CHICAGO (CBS) — Most of New England was under a winter storm warning again on Tuesday, as a third nor’easter hit the East Coast in less than two weeks.
Heavy snow was falling Tuesday morning, and was causing problems at airports. More than 1,600 flights across the Northeast have been cancelled because of the storm.READ MORE: One Person Missing, Three Rescued From Lake Michigan In Evanston Amid Dangerous Rip Currents
East Coast airports were mobbed with travelers trying to get out ahead of the storm.
Airlines have cancelled 56 flights at O’Hare International Airport and 20 flights at Midway International Airport due to the nor’easter. Those numbers were expected to rise through the day.
From southern Maine to New Jersey, residents of more than half a dozen states were expected to get socked by as much as 2 feet of snow in some cases. Winds could be intense enough to generate blizzard conditions, with gusts of more than 50 mph along some parts of the East Coast.READ MORE: Chicago Weather: Last Weekend Of Summer May Be Among Nicest
Nearly 44 million people in more than a half dozen states were dealing with winter storm advisories or warnings on Tuesday.
Residents have been told to travel only if it’s necessary. With lots of snow already on the ground from two previous nor’easters, officials said driving will be difficult at best.
“We’re going to see a ton of snow, and it will make driving very dangerous for almost the entire day,” Massachusetts Gov. Charlie Baker said. “We expect to see sustained winds of up to 30 to 40 miles per hour along the coast, and gusts of up to 50 to 60 miles an hour. We also expect minor to moderate coastal flooding along parts of the coast.”
In Massachusetts, non-emergency state employees were told not to report to work on Tuesday.MORE NEWS: Police Say Christopher Green Jr. Was Found Safe In Ohio After Being Taken From Father In Gary, Prompting AMBER Alert

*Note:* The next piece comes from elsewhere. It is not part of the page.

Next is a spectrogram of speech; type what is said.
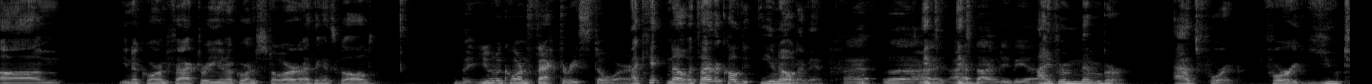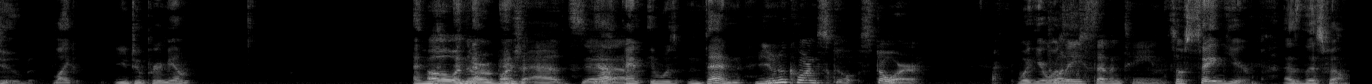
Um, Unicorn Factory, Unicorn Store, I think it's called. The Unicorn Factory Store. I can't. No, it's either called. You know what I mean. I, uh, I, It's- I have the IMDb. I remember ads for it for YouTube, like YouTube Premium. And oh, th- and, there that- were a bunch and- of ads. Yeah, yeah, yeah. and it was then Unicorn Store, what year was it? 2017. So same year as this film.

One key difference with this storm compared to the two earlier nor’easters was, while power outages were expected, they weren’t expected to be as widespread, with the snow much drier this time.